** Records from a data collection **
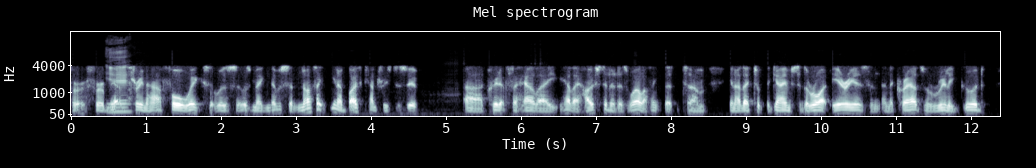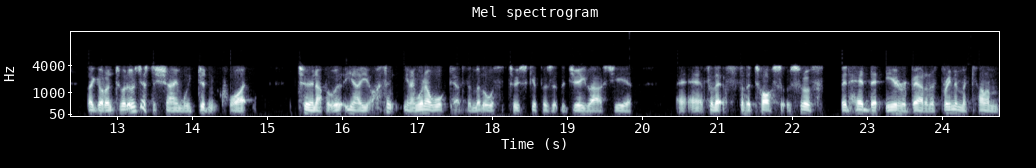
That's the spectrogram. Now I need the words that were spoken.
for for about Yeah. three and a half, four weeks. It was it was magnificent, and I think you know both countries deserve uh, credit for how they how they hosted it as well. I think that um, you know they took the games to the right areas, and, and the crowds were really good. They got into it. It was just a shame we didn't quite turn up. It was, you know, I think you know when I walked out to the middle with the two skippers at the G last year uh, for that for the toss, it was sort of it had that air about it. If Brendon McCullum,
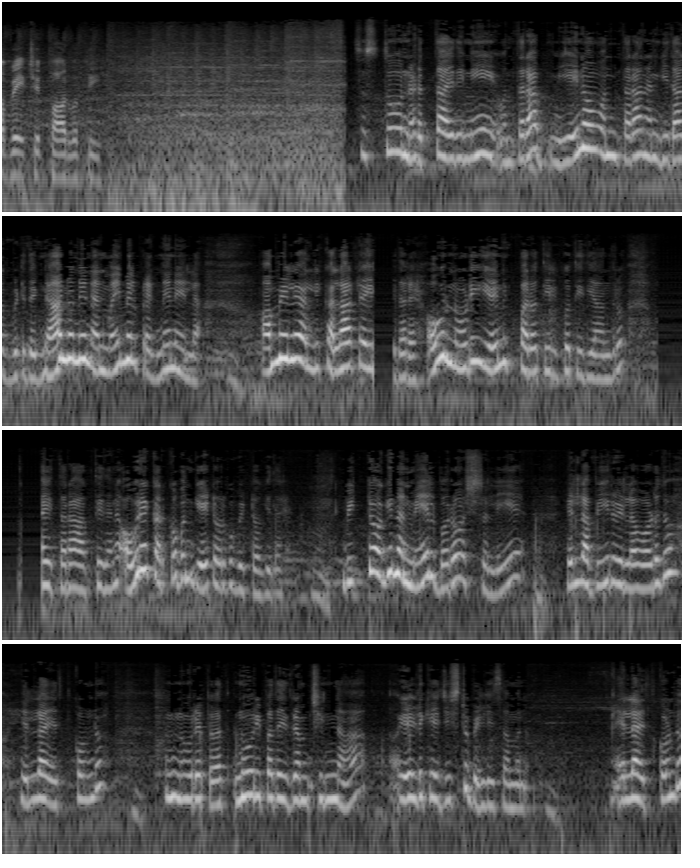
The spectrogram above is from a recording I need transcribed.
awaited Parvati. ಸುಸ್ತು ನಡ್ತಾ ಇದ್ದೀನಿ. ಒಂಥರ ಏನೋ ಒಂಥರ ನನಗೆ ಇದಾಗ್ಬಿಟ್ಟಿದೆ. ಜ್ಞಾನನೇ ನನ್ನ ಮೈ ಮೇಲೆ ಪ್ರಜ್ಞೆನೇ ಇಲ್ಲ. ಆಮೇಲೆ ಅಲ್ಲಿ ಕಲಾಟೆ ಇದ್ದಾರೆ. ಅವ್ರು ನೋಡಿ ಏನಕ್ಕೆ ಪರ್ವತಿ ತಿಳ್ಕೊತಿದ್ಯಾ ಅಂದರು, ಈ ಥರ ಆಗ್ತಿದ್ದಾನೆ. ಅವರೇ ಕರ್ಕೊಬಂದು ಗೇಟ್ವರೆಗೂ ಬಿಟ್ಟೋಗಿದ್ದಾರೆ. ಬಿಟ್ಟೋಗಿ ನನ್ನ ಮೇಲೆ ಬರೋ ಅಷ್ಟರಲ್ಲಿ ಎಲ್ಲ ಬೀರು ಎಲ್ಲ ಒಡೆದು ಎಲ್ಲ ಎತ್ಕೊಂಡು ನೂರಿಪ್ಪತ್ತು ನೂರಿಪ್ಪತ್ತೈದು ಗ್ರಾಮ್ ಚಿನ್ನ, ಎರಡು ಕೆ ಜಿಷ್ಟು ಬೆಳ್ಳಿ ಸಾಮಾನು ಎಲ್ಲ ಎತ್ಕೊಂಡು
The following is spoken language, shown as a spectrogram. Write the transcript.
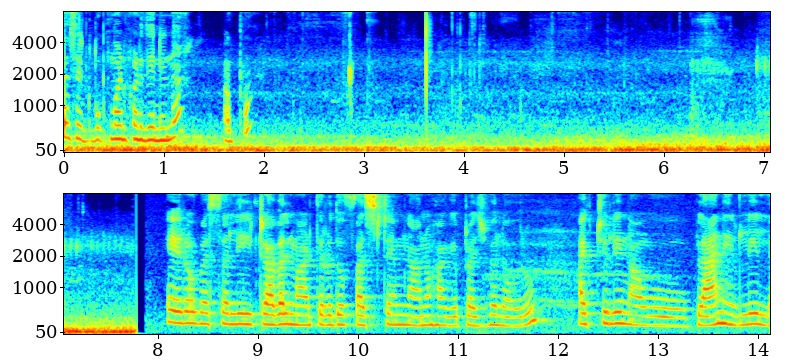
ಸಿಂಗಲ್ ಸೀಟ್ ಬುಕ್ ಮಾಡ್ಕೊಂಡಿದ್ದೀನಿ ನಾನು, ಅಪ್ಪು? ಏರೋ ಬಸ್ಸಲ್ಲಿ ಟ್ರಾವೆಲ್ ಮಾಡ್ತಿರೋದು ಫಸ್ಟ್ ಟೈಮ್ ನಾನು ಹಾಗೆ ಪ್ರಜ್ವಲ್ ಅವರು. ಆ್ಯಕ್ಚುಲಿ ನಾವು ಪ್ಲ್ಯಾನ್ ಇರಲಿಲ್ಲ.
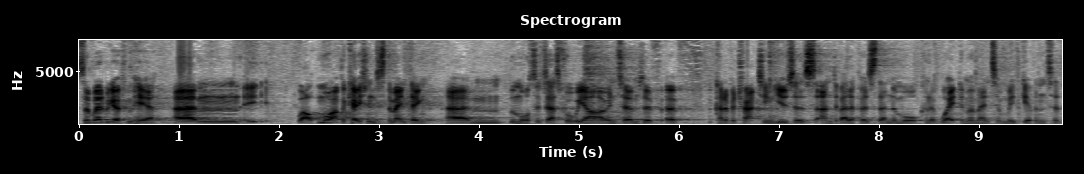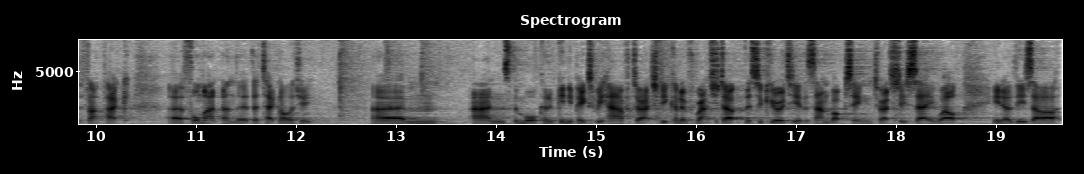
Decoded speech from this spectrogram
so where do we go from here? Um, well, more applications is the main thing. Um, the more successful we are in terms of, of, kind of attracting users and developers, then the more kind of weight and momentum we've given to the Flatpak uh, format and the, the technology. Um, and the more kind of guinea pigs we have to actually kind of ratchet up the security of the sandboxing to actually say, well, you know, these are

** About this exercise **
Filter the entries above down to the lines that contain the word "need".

** Exercise response **
That's the spectrogram. Now I need the words that were spoken.
The spectrogram above is from a recording I need transcribed.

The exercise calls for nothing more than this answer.